Don arrives in Los Angeles too late to see Stephanie, but he's just in time to attend Megan's house party for her acting class, which unfortunately does not include a reprise of "Zou Bisou Bisou." Don looks like a fish out of water until Harry Crane shows up with a lady friend who is definitely not his wife and some information that is definitely not good news: Jim and Lou have been meeting about Philip Morris' Commander Cigarettes account, which would be a victory for the agency but would also require Don's departure — you can't have the guy who wrote a New York Times op-ed about the dangers of tobacco work with a tobacco company. Nothing is quite as pathetic as having Harry Crane promise to ensure Don's importance just one week after he was the butt of jokes about his own irrelevance, but instead of going on a bender to deal with his powerless-ness, Don showed Mad Man fans a glimpse of his old self.
Or perhaps it was the threesome that inspired him.

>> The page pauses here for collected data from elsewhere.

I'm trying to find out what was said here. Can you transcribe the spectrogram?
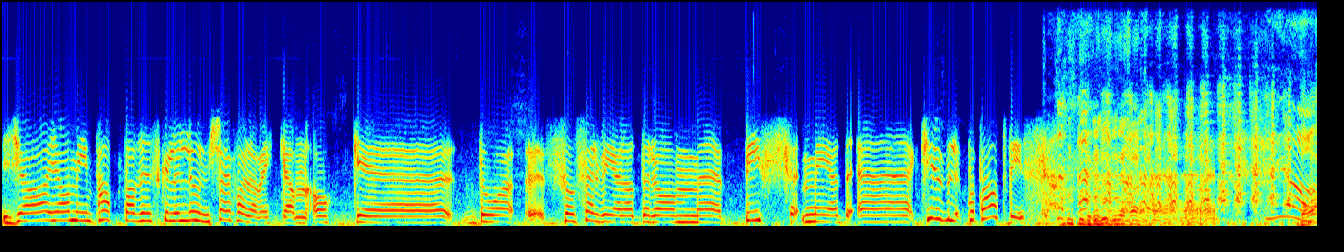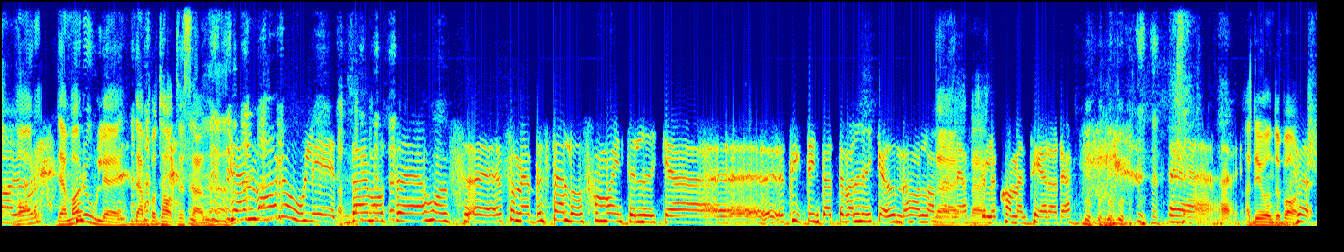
Ja, jag och min pappa vi skulle luncha i förra veckan och eh, då eh, så serverade de eh, biff med eh, kul potatis. Var, var, den var rolig, den potatisen. Den var rolig. Däremot eh, hon eh, som jag beställde hos, hon var inte lika, eh, tyckte inte att det var lika underhållande Nej, när jag nej. skulle kommentera det. Ja, det är underbart. så,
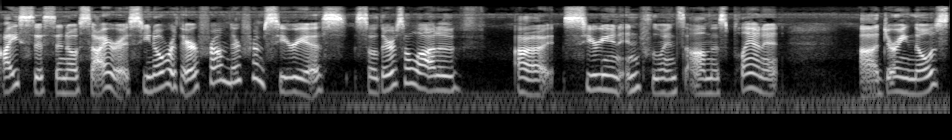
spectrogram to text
Isis and Osiris, you know where they're from? They're from Sirius. So there's a lot of uh, Sirian influence on this planet uh, during those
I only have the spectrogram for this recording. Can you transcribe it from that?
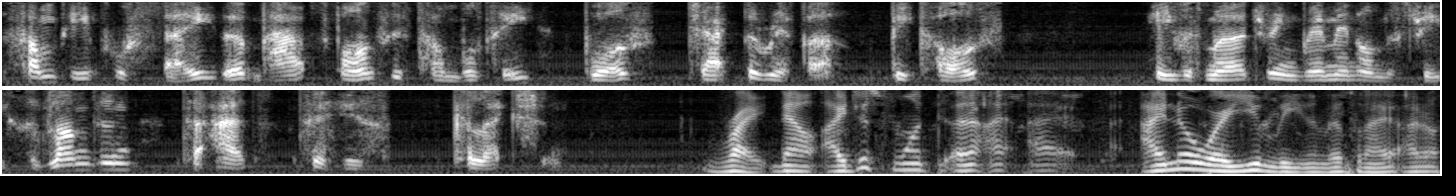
some people say that perhaps Francis Tumblety was Jack the Ripper because he was murdering women on the streets of London to add to his collection. Right now, I just want to, I, I, I know where you lead in this, and I, I know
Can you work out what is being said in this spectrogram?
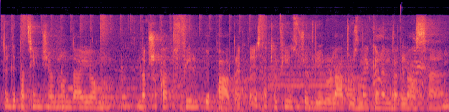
Wtedy pacjenci oglądają na przykład film Upadek. To jest taki film sprzed wielu lat już z Michaelem Douglasem,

After his drink with Harry, a bummed-out Don returns home, where Megan and her pal Amy are in the mood to cheer him up ("You know what would make you feel better? Drugs!" Amy says in Best-Line-of-the-Episode Contender #3). They're also in the mood for a few other things, too, as demonstrated by what was surely one of the most sexually explicit Mad Men scenes ever, despite how long the clothes stayed on. (Can you imagine the lawyers sitting around debating exactly where Megan is allowed to put her hand?) It's not quite enough to close the distance between them, though — Megan doesn't seem thrilled the next morning when Stephanie calls and Don sounds more interested in talking to her than his own wife.
So Don rushes back to work and crashes the Commander pitch meeting, where he exclusively pitches himself, not the company. Yes, he'll walk away from the agency if that's what it'll take for SC&P to land the account, but why would they choose to go without him when he's willing to grovel and put his years of unparalleled tobacco experience to good use? The risky move seemed in some ways like a continuation of the Don we saw last week, who took Freddy's advice about fighting for your job to heart. But it's a reversion to his old ways, too — he's making the same kind of impulsive, insubordinate decisions that got him suspended in the first place, only it seems to be working this time. "You think this is going to save you, don't you?" Jim Cutler asks at the end of the meeting.
Funny he should ask. If there's one question Mad Men has been exploring all season, it's this: Can Don Draper even be saved?